“We expected it to get off to a good, healthy start,” Burr said. “With Chemistry, we want to solidify what we are doing, we want more consistent fruit sourcing for those wines. We don’t own every vineyard that we work with though, so there are no guarantees.”

When it comes to the Stoller estate vineyards – the ones they control from start to finish – Burr knows their intricacies. She has the confidence to view challenges as opportunities. In 2020, she said the pinot noir clusters were unlike anything she’d ever seen.

“In 2020, we had really beautiful, tiny clusters of pinot,” Burr said. “I’d never seen them that small, they were baby-size and petite. It was warm, and the concentration was intense. We had to adapt really radically to that situation.”

As a result, they made more rosé than usual, which is always a good thing, considering the Stoller and Chehalem selections are dry, crisp and refreshing.

“I love where the rosé has evolved from,” Santora said. “When we started dabbling with rosé, we tried different methods before we made a large enough amount to sell to consumers.
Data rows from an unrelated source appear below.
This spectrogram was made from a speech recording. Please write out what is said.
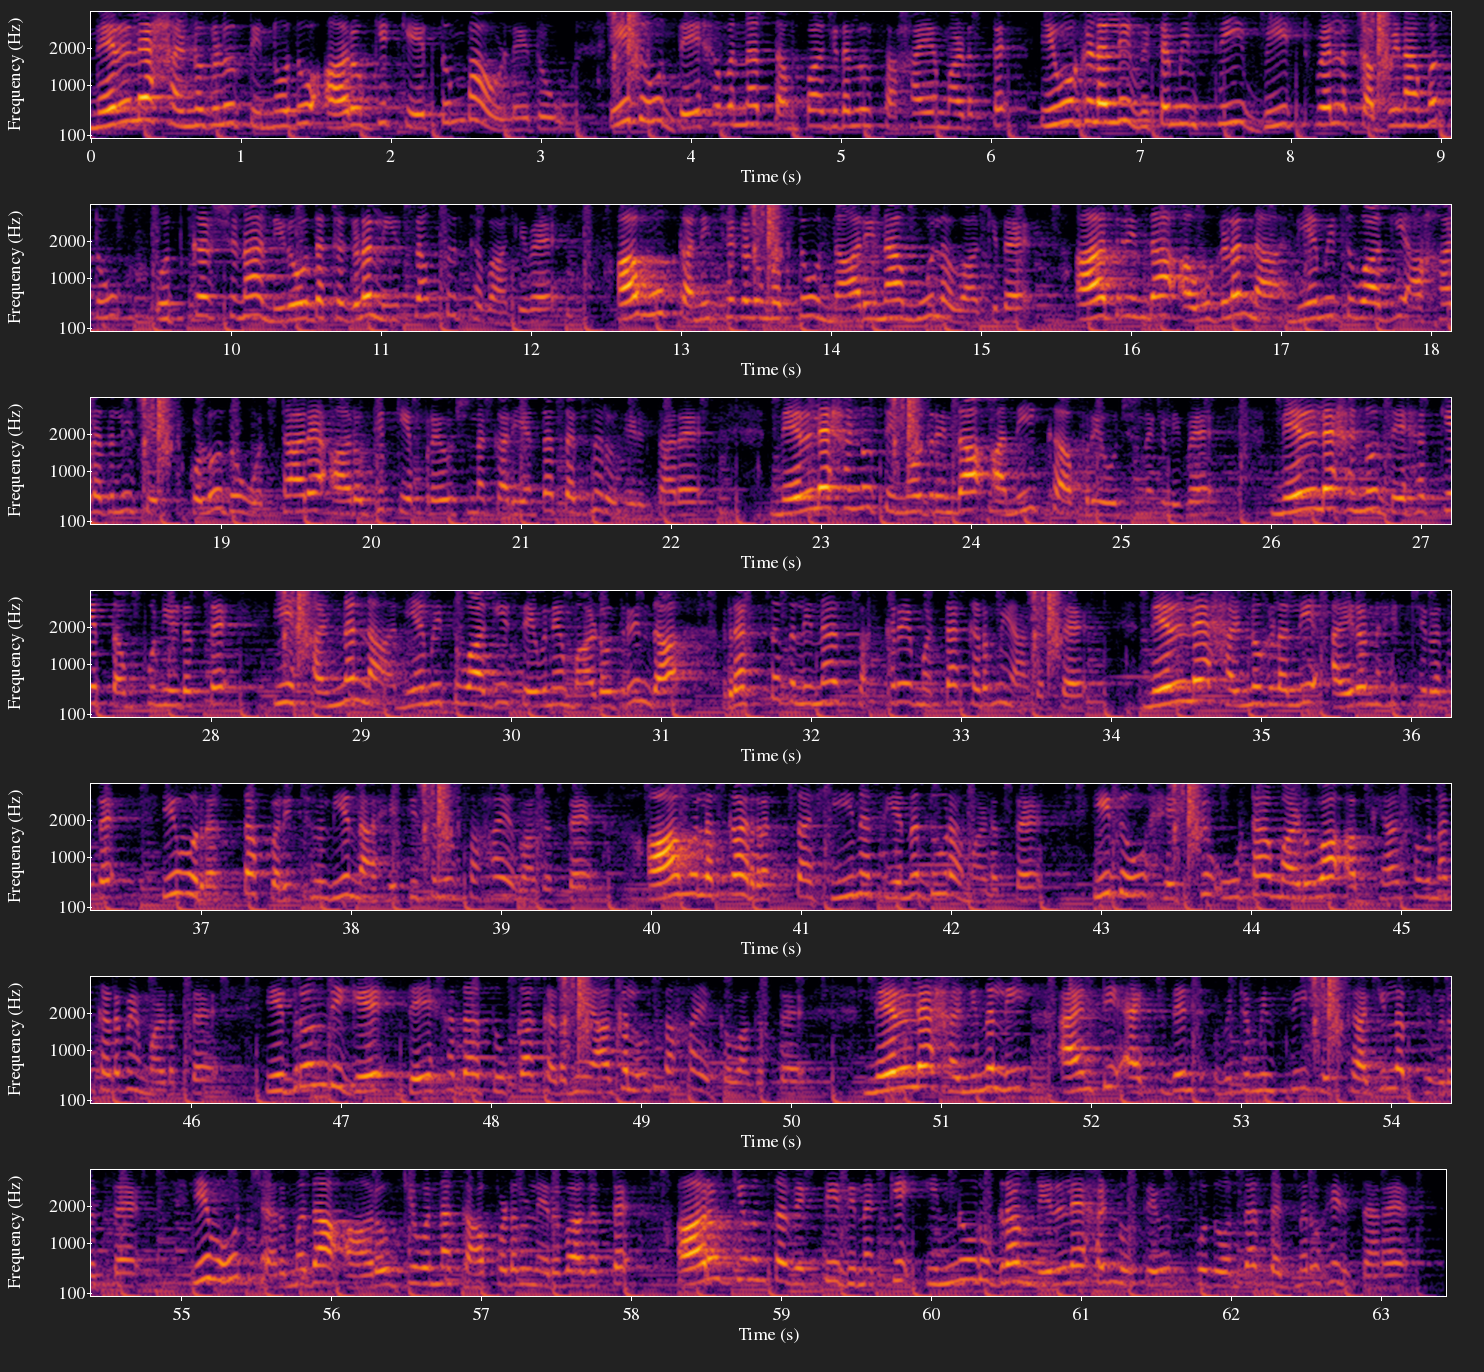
ನೇರಳೆ ಹಣ್ಣುಗಳು ತಿನ್ನೋದು ಆರೋಗ್ಯಕ್ಕೆ ತುಂಬಾ ಒಳ್ಳೆಯದು ಇದು ದೇಹವನ್ನ ತಂಪಾಗಿಡಲು ಸಹಾಯ ಮಾಡುತ್ತೆ. ಇವುಗಳಲ್ಲಿ ವಿಟಮಿನ್ ಸಿ, ಬಿ ಟ್ವೆಲ್, ಕಬ್ಬಿಣ ಮತ್ತು ಉತ್ಕರ್ಷಣ ನಿರೋಧಕಗಳಲ್ಲಿ ಸಮೃದ್ಧವಾಗಿವೆ. ಅವು ಖನಿಜಗಳು ಮತ್ತು ನಾರಿನ ಮೂಲವಾಗಿದೆ. ಆದ್ರಿಂದ ಅವುಗಳನ್ನ ನಿಯಮಿತವಾಗಿ ಆಹಾರದಲ್ಲಿ ಸೇರಿಸಿಕೊಳ್ಳುವುದು ಒಟ್ಟಾರೆ ಆರೋಗ್ಯಕ್ಕೆ ಪ್ರಯೋಜನಕಾರಿ ಅಂತ ತಜ್ಞರು ಹೇಳ್ತಾರೆ. ನೇರಳೆ ಹಣ್ಣು ತಿನ್ನೋದ್ರಿಂದ ಅನೇಕ ಪ್ರಯೋಜನಗಳಿವೆ. ನೇರಳೆ ಹಣ್ಣು ದೇಹಕ್ಕೆ ತಂಪು ನೀಡುತ್ತೆ. ಈ ಹಣ್ಣನ್ನ ನಿಯಮಿತವಾಗಿ ಸೇವನೆ ಮಾಡೋದ್ರಿಂದ ರಕ್ತದಲ್ಲಿನ ಸಕ್ಕರೆ ಮಟ್ಟ ಕಡಿಮೆ ಆಗುತ್ತೆ. ನೇರಳೆ ಹಣ್ಣುಗಳಲ್ಲಿ ಐರನ್ ಹೆಚ್ಚಿರುತ್ತೆ. ಇವು ರಕ್ತ ಪರಿಚಲನೆಯನ್ನ ಹೆಚ್ಚಿಸಲು ಸಹಾಯವಾಗುತ್ತೆ. ಆ ಮೂಲಕ ರಕ್ತಹೀನತೆಯನ್ನ ದೂರ ಮಾಡುತ್ತೆ. ಇದು ಹೆಚ್ಚು ಊಟ ಮಾಡುವ ಅಭ್ಯಾಸವನ್ನ ಕಡಿಮೆ ಮಾಡುತ್ತೆ. ಇದರೊಂದಿಗೆ ದೇಹದ ತೂಕ ಕಡಿಮೆ ಆಗಲು ಸಹಾಯಕವಾಗುತ್ತೆ. ನೇರಳೆ ಹಣ್ಣಿನಲ್ಲಿ ಆಂಟಿ ಆಕ್ಸಿಡೆಂಟ್ ವಿಟಮಿನ್ ಸಿ ಹೆಚ್ಚಾಗಿ ಲಭ್ಯವಿರುತ್ತೆ. ಇವು ಚರ್ಮದ ಆರೋಗ್ಯವನ್ನ ಕಾಪಾಡಲು ನೆರವಾಗುತ್ತೆ. ಆರೋಗ್ಯವಂತ ವ್ಯಕ್ತಿ ದಿನಕ್ಕೆ ಇನ್ನೂರು ಗ್ರಾಂ ನೇರಳೆ ಹಣ್ಣು ಸೇವಿಸಬಹುದು ಅಂತ ತಜ್ಞರು ಹೇಳ್ತಾರೆ.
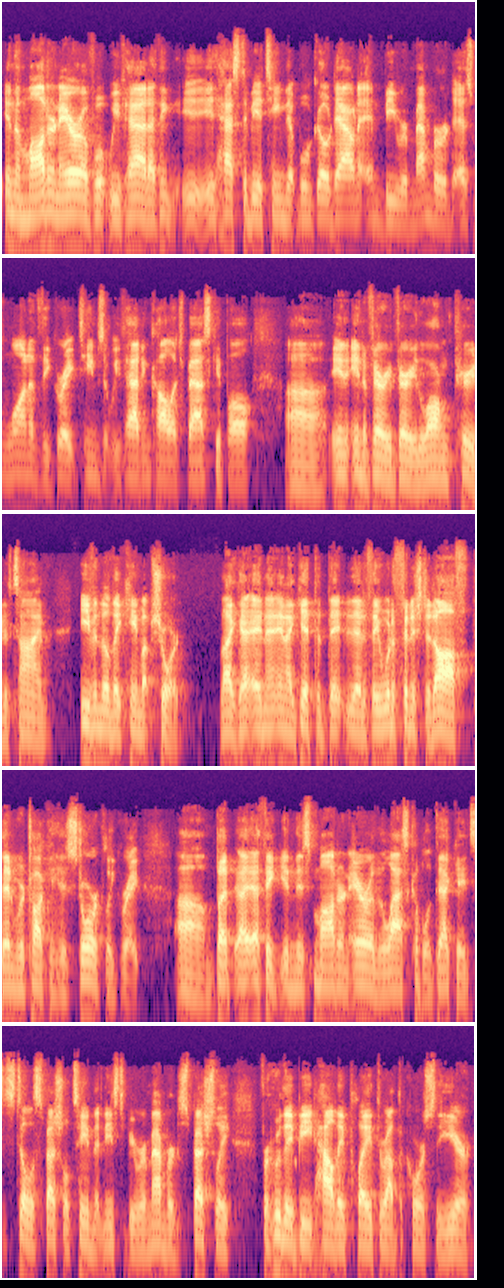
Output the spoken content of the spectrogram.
in the modern era of what we've had, I think it, it has to be a team that will go down and be remembered as one of the great teams that we've had in college basketball uh, in, in a very, very long period of time, even though they came up short. Like, and, and I get that, they, that if they would have finished it off, then we're talking historically great. Um, but I, I think in this modern era, the last couple of decades, it's still a special team that needs to be remembered, especially for who they beat, how they played throughout the course of the year.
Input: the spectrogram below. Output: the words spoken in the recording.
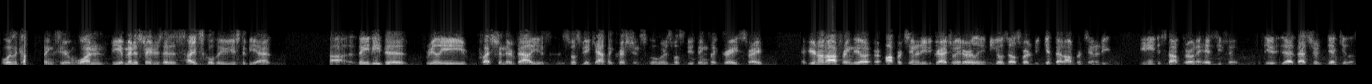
Well, there's a couple things here. One, the administrators at his high school that he used to be at, uh, they need to really question their values. It's supposed to be a Catholic Christian school. We're supposed to do things like grace, right? If you're not offering the uh, opportunity to graduate early, and he goes elsewhere to get that opportunity, you need to stop throwing a hissy fit. You, that, that's ridiculous.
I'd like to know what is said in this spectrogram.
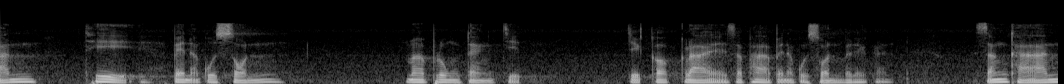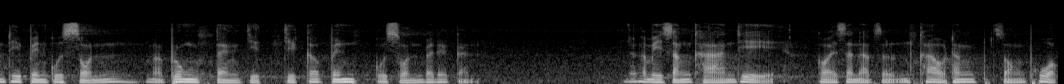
ารที่เป็นอกุศล มาปรุงแต่งจิต จิตก็กลายสภาพเป็นอกุศลไปด้วยกัน สังขารที่เป็นกุศลมาปรุงแต่งจิต จิตก็เป็นกุศลไปด้วยกัน แล้วก็มีสังขารที่คอยสนับสนุนเข้าทั้งสองพวก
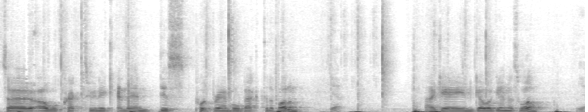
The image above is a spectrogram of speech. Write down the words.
So I will crack Tunic and then this put Bramble back to the bottom. Yeah. I gain Go again as well. Yeah.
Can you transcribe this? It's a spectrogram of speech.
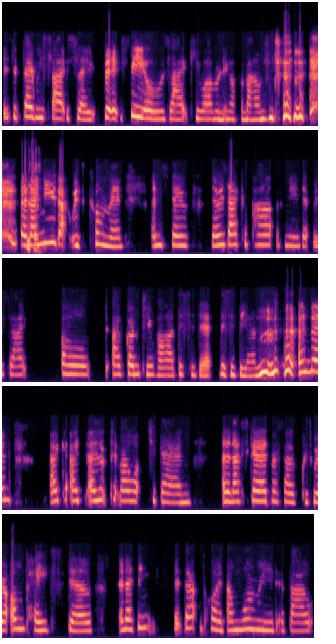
it's a very slight slope, but it feels like you are running up a mountain. and I knew that was coming, and so there was like a part of me that was like, "Oh, I've gone too hard. This is it. This is the end." and then I, I I looked at my watch again, and then I scared myself because we were on pace still, and I think at that point I'm worried about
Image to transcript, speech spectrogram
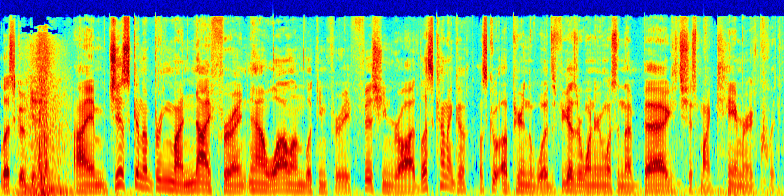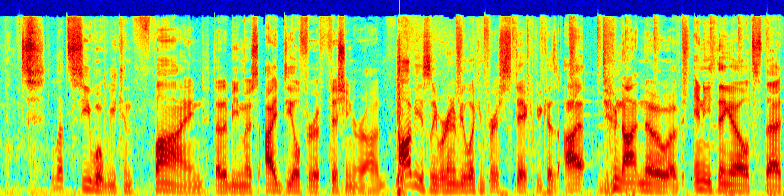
Let's go get it. I am just gonna bring my knife for right now while I'm looking for a fishing rod. Let's kind of go, let's go up here in the woods. If you guys are wondering what's in that bag, it's just my camera equipment. Let's see what we can find that'd be most ideal for a fishing rod. Obviously, we're gonna be looking for a stick because I do not know of anything else that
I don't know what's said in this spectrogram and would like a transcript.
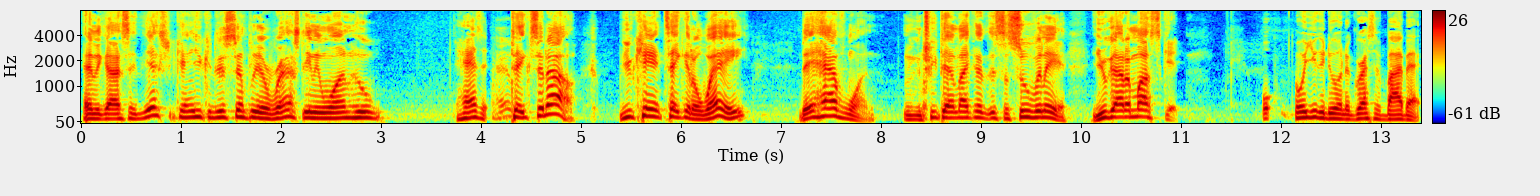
And the guy said, "Yes, you can. You can just simply arrest anyone who has it. takes it out. You can't take it away. They have one. You can treat that like a, it's a souvenir. You got a musket. Or, or you could do an aggressive buyback.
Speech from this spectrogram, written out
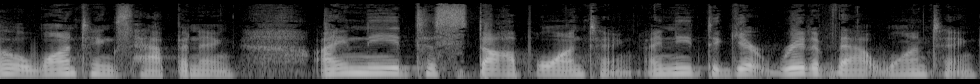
oh, wanting's happening. I need to stop wanting. I need to get rid of that wanting.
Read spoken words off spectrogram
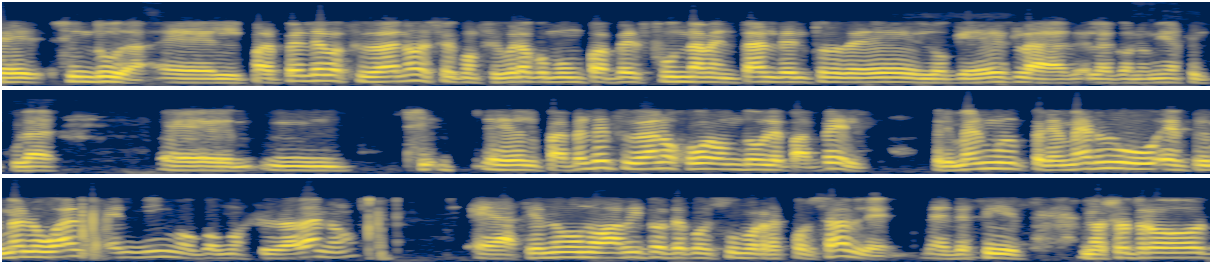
Eh, sin duda, el papel de los ciudadanos se configura como un papel fundamental dentro de lo que es la, economía circular. Mm, el papel del ciudadano juega un doble papel. Primer, en primer lugar, él mismo como ciudadano, eh, haciendo unos hábitos de consumo responsables. Es decir, nosotros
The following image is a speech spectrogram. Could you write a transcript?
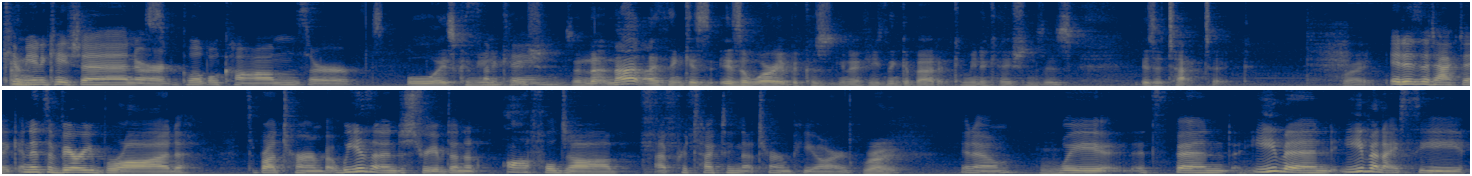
communication or global comms or always communications. And that, and that, i think is, is a worry because you know if you think about it communications is is a tactic right? It is a tactic and it's a very broad it's a broad term but we as an industry have done an awful job at protecting that term pr right. You know? Mm. we it's been even even i see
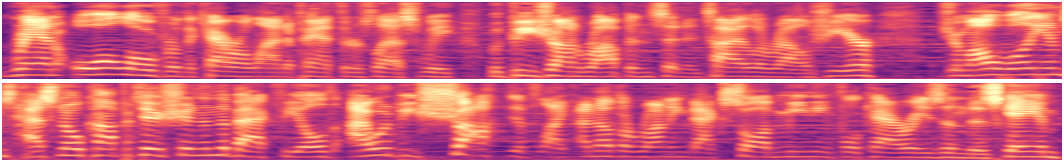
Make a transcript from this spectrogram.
Ran all over the Carolina Panthers last week with Bijan Robinson and Tyler Allgeier. Jamaal Williams has no competition in the backfield. I would be shocked if like another running back saw meaningful carries in this game.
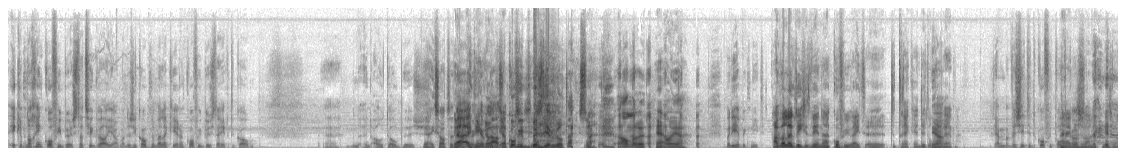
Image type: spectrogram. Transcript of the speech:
ik heb nog geen koffiebus. Dat vind ik wel jammer. Dus ik hoop nog wel een keer een koffiebus tegen te komen. Eh, een, een autobus. Ja, ik zat te Ja, denken. ik Ik, denk heb laatst een koffiebus, die heb ik wel thuis. maar Een andere. Ja. Oh ja. Maar die heb ik niet. maar wel leuk dat je het weer naar koffie weet eh, te trekken, dit onderwerp. Ja, maar we zitten in de koffiepodcast. Nee, dat is waar. Dat is waar.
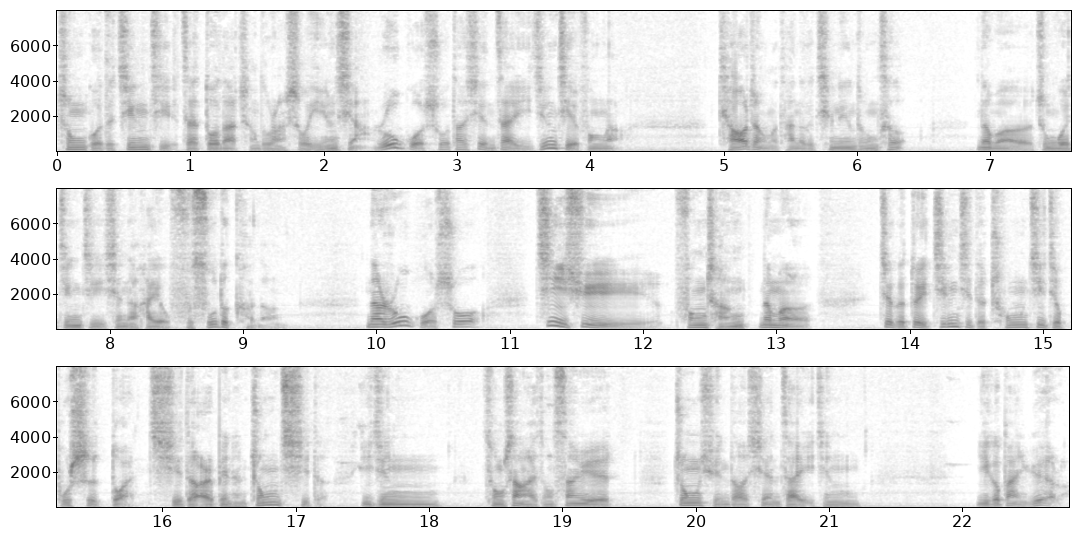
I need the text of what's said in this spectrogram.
中国的经济在多大程度上受影响。如果说他现在已经解封了，调整了他那个清零政策。那么中国经济现在还有复苏的可能。那如果说继续封城，那么这个对经济的冲击就不是短期的，而变成中期的。已经从上海从三月中旬到现在已经一个半月了，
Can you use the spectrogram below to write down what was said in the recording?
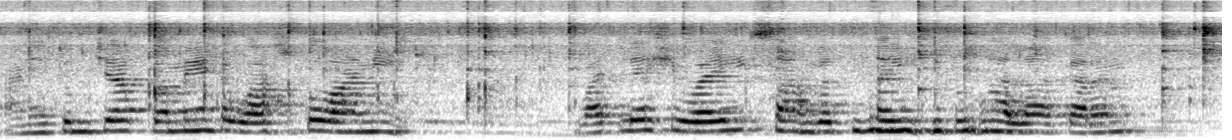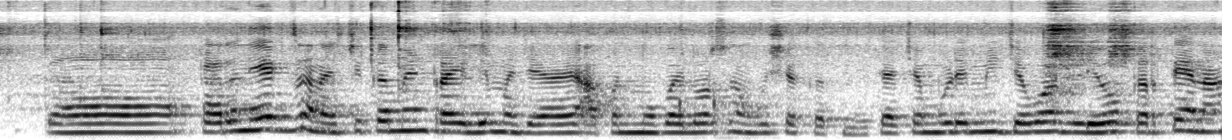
आणि तुमच्या कमेंट वाचतो आम्ही वाचल्याशिवाय सांगत नाही तुम्हाला कारण कारण एक जणाची कमेंट राहिली म्हणजे आपण मोबाईलवर सांगू शकत नाही. त्याच्यामुळे मी जेव्हा व्हिडिओ करते ना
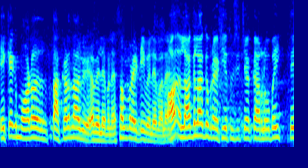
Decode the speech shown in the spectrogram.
ਇੱਕ ਇੱਕ ਮਾਡਲ ਧਾਕੜ ਦਾ ਅਵੇਲੇਬਲ ਹੈ ਸਭ ਵੈਰਾਈਟੀ ਅਵੇਲੇਬਲ ਹੈ। ਆ ਅਲੱਗ-ਅਲੱਗ ਵੈਰਾਈਟੀ ਹੈ ਤੁਸੀਂ ਚੈੱਕ ਕਰ ਲਓ ਬਾਈ ਤੇ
We trialed different methods. What you see here is [that] the intentionally made rosé makes a good, crisp, beautiful, delicate and nuanced wine with a refreshing lightness to it.”

That’s the kind of wine perfect for hot summer days and nights.


Chehalem, Chehalem Mountains Pinot Gris 2019 ($20) – The crisp, juicy first bite of a Granny Smith apple comes to mind at first sip, there’s also pear and a warm rock note on the finish.

Chehalem, Corral Creek Pinot Noir 2019 ($50) – A fine battle between red and blue fruit flavors, a silky mouthfeel and a floral lift of dried violets. “At first, I wanted to make it heftier for some reason,” Santora said. “I realized it does better on the lighter scale, and can accentuate the nuance of the wine.”

Chehalem, Chehalem Mountains Rosé of Pinot Noir 2020 ($25) – Every strawberry has the fine line between the white and green part close to the stem and the ripe red fruit. That’s captured here along with watermelon and thyme flavors.

Chemistry, Willamette Valley Chardonnay 2019 ($13.99) – Pineapple, mossy wet stones, lightly toasted almonds and lemon custard.

Chemistry, Willamette Valley Pinot Gris 2019 ($13.99) – A rich, rounder mouthfeel than usual, with pear, peach and granite flavors.

Chemistry, Willamette Valley Pinot Noir 2019 ($18.99) – Bristol raspberry flavors, cloves, cinnamon stick and fall leaves wrap up a wine the team has done a great job with to keep at this price.

Stoller, Dundee Hills Pinot Noir 2019 ($35) – I found a more tannic, darker pinot with dark fruit, spice rack, wet earth and cranberry flavors. “There’s less opulent fruit in these vintages, and it might take longer to show their finesse in bottle,” Burr said.

Stoller, Willamette Valley Pinot Noir 2019 ($35) – Black cherry and raspberry vie for your attention. The black fruit wants to turn toward a spicy, earth-driven pinot, but the red fruit wheels in on the finish with a juicy verve running straight down the seams of the finish.

Stoller, Willamette Valley Pinot Noir of Rosé 2020 ($28) – Green apple, apricot and nectarine fruit flavors, with a snappy, herbal finish that sweeps you away at the end.

• James Nokes has been tasting, touring and collecting in the wine world for several years. Email him at jamesnokes25@yahoo.com.